[Items listed in a dataset]
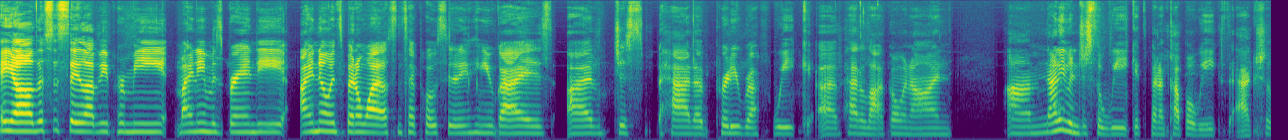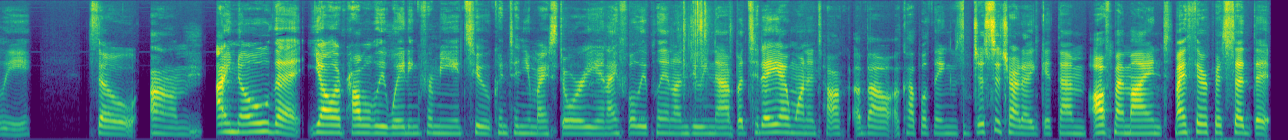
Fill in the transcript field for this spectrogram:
Hey y'all, this is Say Vie Per Me. My name is Brandy. I know it's been a while since I posted anything, you guys. I've just had a pretty rough week. I've had a lot going on. Um, not even just a week, it's been a couple weeks actually. So, um, I know that y'all are probably waiting for me to continue my story, and I fully plan on doing that. But today I want to talk about a couple things just to try to get them off my mind. My therapist said that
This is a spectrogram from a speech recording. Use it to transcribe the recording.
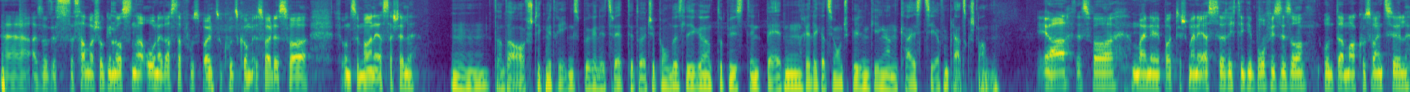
Äh, also das, das haben wir schon genossen, ohne dass der Fußball zu kurz gekommen ist, weil das war für uns immer an erster Stelle. Mhm. Dann der Aufstieg mit Regensburg in die zweite deutsche Bundesliga und du bist in beiden Relegationsspielen gegen einen KSC auf dem Platz gestanden. Ja, das war meine praktisch meine erste richtige Profisaison unter Markus Weinzel.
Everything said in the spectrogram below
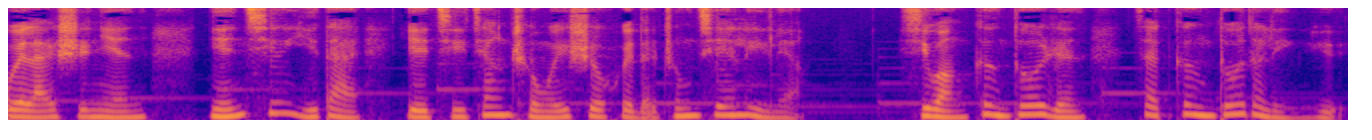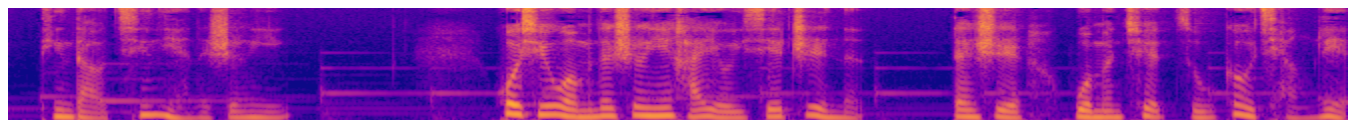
未来十年，年轻一代也即将成为社会的中坚力量。”希望更多人在更多的领域听到青年的声音。或许我们的声音还有一些稚嫩，但是我们却足够强烈。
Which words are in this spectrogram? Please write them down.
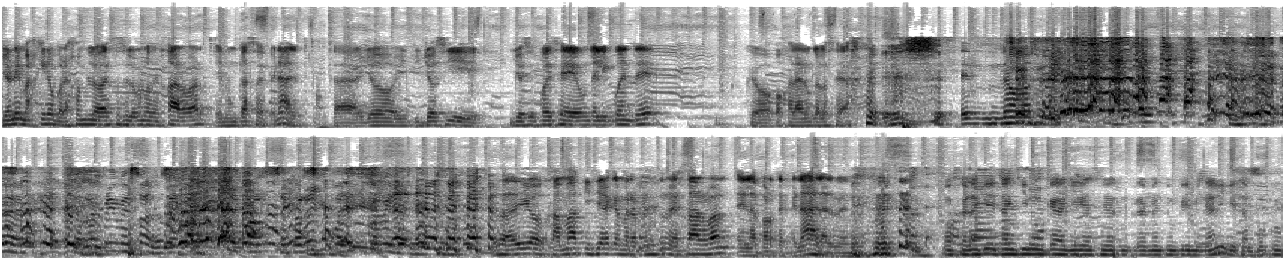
yo no imagino, por ejemplo, a estos alumnos de Harvard en un caso de penal. O sea, yo, yo si, yo si fuese un delincuente, que ojalá nunca lo sea. Eh, no. se reprime solo, se, corrige políticamente. O sea, digo, jamás quisiera que me represente de Harvard en la parte penal, al menos. Ojalá que Tanky nunca llegue a ser realmente un criminal y que tampoco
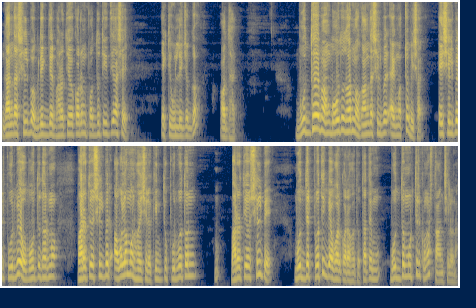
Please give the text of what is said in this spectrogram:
গান্ধা শিল্প গ্রিকদের ভারতীয়করণ পদ্ধতি ইতিহাসে একটি উল্লেখযোগ্য অধ্যায়। বুদ্ধ এবং বৌদ্ধ ধর্ম গান্ধা শিল্পের একমাত্র বিষয়। এই শিল্পের পূর্বেও বৌদ্ধ ধর্ম ভারতীয় শিল্পের অবলম্বন হয়েছিল, কিন্তু পূর্বতন ভারতীয় শিল্পে বুদ্ধের প্রতীক ব্যবহার করা হতো, তাতে বুদ্ধ মূর্তির কোনো স্থান ছিল না।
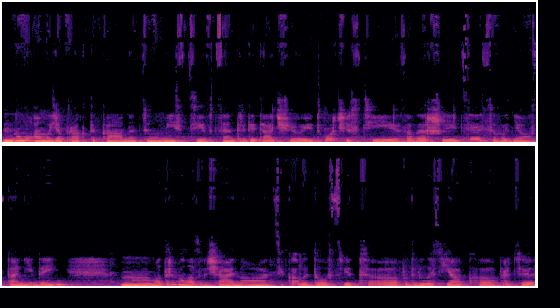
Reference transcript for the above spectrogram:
Ну, а моя практика на цьому місці в центрі дитячої творчості завершується. Сьогодні останній день. Отримала, звичайно, цікавий досвід. Е, Подивилась, як е, працює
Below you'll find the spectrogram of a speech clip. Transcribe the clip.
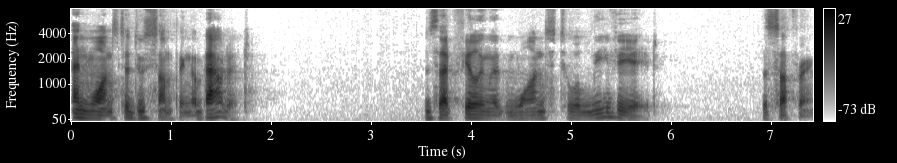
and wants to do something about it. It's that feeling that wants to alleviate the suffering.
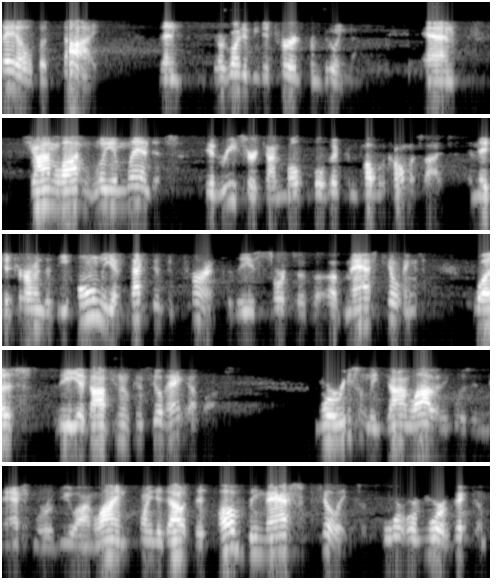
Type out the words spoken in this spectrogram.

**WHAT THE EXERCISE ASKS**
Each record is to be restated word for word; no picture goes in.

**RESPONSE BOX**
Fill in the transcript field for this spectrogram:
Hey y'all, this is Say Vie Per Me. My name is Brandy. I know it's been a while since I posted anything, you guys. I've just had a pretty rough week. I've had a lot going on. Um, not even just a week, it's been a couple weeks actually. So, um, I know that y'all are probably waiting for me to continue my story, and I fully plan on doing that. But today I want to talk about a couple things just to try to get them off my mind. My therapist said that
This is a spectrogram from a speech recording. Use it to transcribe the recording.
Äh, also das, das haben wir schon genossen, ohne dass der Fußball zu kurz gekommen ist, weil das war für uns immer an erster Stelle. Mhm. Dann der Aufstieg mit Regensburg in die zweite deutsche Bundesliga und du bist in beiden Relegationsspielen gegen einen KSC auf dem Platz gestanden. Ja, das war meine praktisch meine erste richtige Profisaison unter Markus Weinzel.
Everything said in the spectrogram below
未来十年，年轻一代也即将成为社会的中坚力量。”希望更多人在更多的领域听到青年的声音。或许我们的声音还有一些稚嫩，但是我们却足够强烈。
Which words are in this spectrogram? Please write them down.
yo no imagino, por ejemplo, a estos alumnos de Harvard en un caso de penal. O sea, yo, yo si, yo si fuese un delincuente, que ojalá nunca lo sea. Eh, no. se reprime solo, se, corrige políticamente. O sea, digo, jamás quisiera que me represente de Harvard en la parte penal, al menos. Ojalá que Tanky nunca llegue a ser realmente un criminal y que tampoco
Please give the text of what is said in this spectrogram:
গান্ধা শিল্প গ্রিকদের ভারতীয়করণ পদ্ধতি ইতিহাসে একটি উল্লেখযোগ্য অধ্যায়। বুদ্ধ এবং বৌদ্ধ ধর্ম গান্ধা শিল্পের একমাত্র বিষয়। এই শিল্পের পূর্বেও বৌদ্ধ ধর্ম ভারতীয় শিল্পের অবলম্বন হয়েছিল, কিন্তু পূর্বতন ভারতীয় শিল্পে বুদ্ধের প্রতীক ব্যবহার করা হতো, তাতে বুদ্ধ মূর্তির কোনো স্থান ছিল না।
Reference transcript for the above spectrogram:
Ну, а моя практика на цьому місці в центрі дитячої творчості завершується. Сьогодні останній день. Отримала, звичайно, цікавий досвід. Е, Подивилась, як е, працює
Below you'll find the spectrogram of a speech clip. Transcribe the clip.
and wants to do something about it. It's that feeling that wants to alleviate the suffering.
Type out the words spoken in this spectrogram.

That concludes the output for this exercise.